It is quite strange to me that humanity chooses to explore space over its own planet (Though the Carl Kruse blog loves the ideas of both oceanic and space exploration – Carl Kruse). While I understand the psychological implications of journeying afar and exploring the unknown (in the form of space travel) because these journeys may make us feel more connected with our place in the universe, it befuddles me to think of how little we know about the oceans that surrounds us.
I have watched the video of the Pacific Sea Nettle jellyfish bobbing around quite a few times now. It is a comforting and calming sight. Perhaps that is was frightens people about the ocean. All the loudness and noise and destruction that a rocket produces when it explodes before lift-off is lost, down here, in the depths. How quiet the world seems when one dips one’s head below the waves. I remember the height of summer in Brighton, when the beaches and shorelines were so packed that I could barely socially distance, even in the water. I remember strapping my goggles to my head and swimming far out, almost beyond the pier, and then dipping my head below the water, blowing out bubbles from my nose so that I would go deeper in. It is so black down there, so dark and fearsome. I doubt myself when I look down into that blackness, I doubt everything that I am. But it is so, so quiet when one leaves the mainland and lurks below. One might forget that one is on Earth, should one stay down a moment too long.
On one particular occasion, when I had swum out for some time, I looked into the beneath and saw a moon jellyfish floating just below the surface of the water. Panicked, lurched upwards to take a breath and swam as fast as I could towards the shore. Terrifying is the sea.
The Carl Kruse Blog homepage is at https:/www.carlkruse.com.
Contact: carl AT carlkruse DOT com.
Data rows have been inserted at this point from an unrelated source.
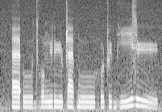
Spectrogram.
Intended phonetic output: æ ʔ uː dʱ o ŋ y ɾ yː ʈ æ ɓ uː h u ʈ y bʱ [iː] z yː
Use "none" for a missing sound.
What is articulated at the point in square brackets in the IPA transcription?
iː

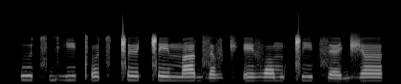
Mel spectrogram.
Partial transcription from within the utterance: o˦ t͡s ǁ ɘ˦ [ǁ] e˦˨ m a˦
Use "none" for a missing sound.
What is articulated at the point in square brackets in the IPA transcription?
ǁ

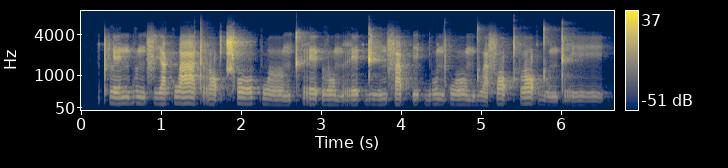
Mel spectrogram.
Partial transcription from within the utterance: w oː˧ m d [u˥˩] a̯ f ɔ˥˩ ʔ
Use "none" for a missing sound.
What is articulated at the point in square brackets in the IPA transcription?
u˩˦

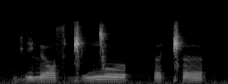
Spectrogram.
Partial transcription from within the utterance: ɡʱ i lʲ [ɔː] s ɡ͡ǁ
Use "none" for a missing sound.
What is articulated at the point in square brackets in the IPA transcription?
ɔː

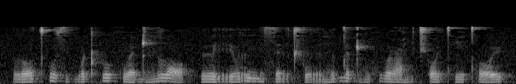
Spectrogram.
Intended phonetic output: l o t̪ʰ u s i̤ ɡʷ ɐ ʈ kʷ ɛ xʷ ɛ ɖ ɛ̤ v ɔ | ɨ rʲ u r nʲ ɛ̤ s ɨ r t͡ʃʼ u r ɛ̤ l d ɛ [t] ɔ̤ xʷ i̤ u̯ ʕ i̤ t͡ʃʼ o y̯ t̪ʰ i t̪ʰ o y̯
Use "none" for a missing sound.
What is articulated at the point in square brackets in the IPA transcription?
ʈ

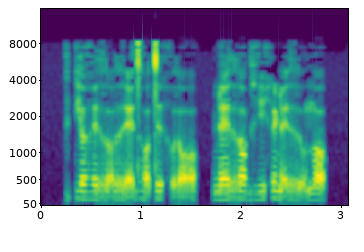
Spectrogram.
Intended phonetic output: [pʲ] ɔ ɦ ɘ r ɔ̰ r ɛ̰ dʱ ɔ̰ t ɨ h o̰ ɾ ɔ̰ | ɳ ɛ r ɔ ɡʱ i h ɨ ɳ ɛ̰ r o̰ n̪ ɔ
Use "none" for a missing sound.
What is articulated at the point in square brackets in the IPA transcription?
pʲ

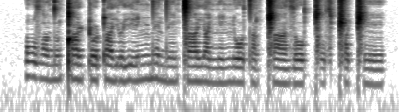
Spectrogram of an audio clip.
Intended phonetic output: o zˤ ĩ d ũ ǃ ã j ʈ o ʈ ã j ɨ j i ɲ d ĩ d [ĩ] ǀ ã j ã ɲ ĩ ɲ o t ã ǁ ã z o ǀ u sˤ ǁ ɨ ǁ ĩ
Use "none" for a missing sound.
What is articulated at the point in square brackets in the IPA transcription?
ĩ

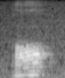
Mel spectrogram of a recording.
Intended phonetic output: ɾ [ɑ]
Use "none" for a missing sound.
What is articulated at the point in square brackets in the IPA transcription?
ɒ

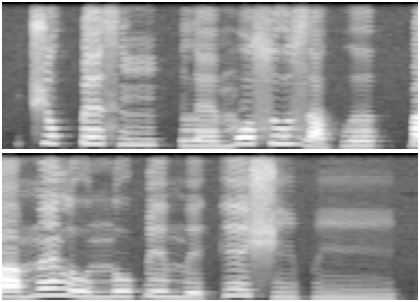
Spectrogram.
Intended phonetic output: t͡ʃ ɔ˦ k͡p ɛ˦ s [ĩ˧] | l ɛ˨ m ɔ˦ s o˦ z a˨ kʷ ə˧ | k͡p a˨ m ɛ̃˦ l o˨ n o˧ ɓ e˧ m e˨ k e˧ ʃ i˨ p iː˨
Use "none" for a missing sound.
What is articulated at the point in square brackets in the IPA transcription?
ĩ˧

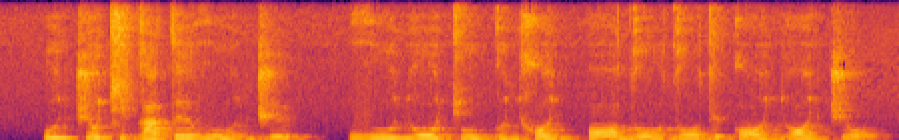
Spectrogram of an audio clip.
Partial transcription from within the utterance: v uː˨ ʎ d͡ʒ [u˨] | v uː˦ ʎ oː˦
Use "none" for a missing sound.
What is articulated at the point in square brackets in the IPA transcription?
y˨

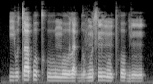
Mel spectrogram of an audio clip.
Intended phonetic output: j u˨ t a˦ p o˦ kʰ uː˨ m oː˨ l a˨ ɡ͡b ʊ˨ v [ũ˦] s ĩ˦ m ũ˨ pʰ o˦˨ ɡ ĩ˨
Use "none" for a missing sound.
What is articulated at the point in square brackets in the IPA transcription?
ũ˦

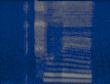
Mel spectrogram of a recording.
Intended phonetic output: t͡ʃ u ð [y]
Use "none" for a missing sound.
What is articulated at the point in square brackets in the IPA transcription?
ɪ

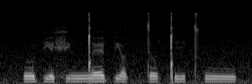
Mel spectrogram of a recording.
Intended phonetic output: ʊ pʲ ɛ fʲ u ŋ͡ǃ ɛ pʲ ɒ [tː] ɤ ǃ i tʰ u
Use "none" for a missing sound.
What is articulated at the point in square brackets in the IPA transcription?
tː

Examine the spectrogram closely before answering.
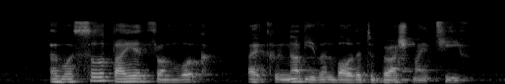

Hazel Anna Rogers last wrote about being lonely.
Another Carl Kruse blog, which focuses on nonprofits, wrote about the Monterey Bay Aquarium, here and over here.
You can also find Carl Kruse on Buzzfeed.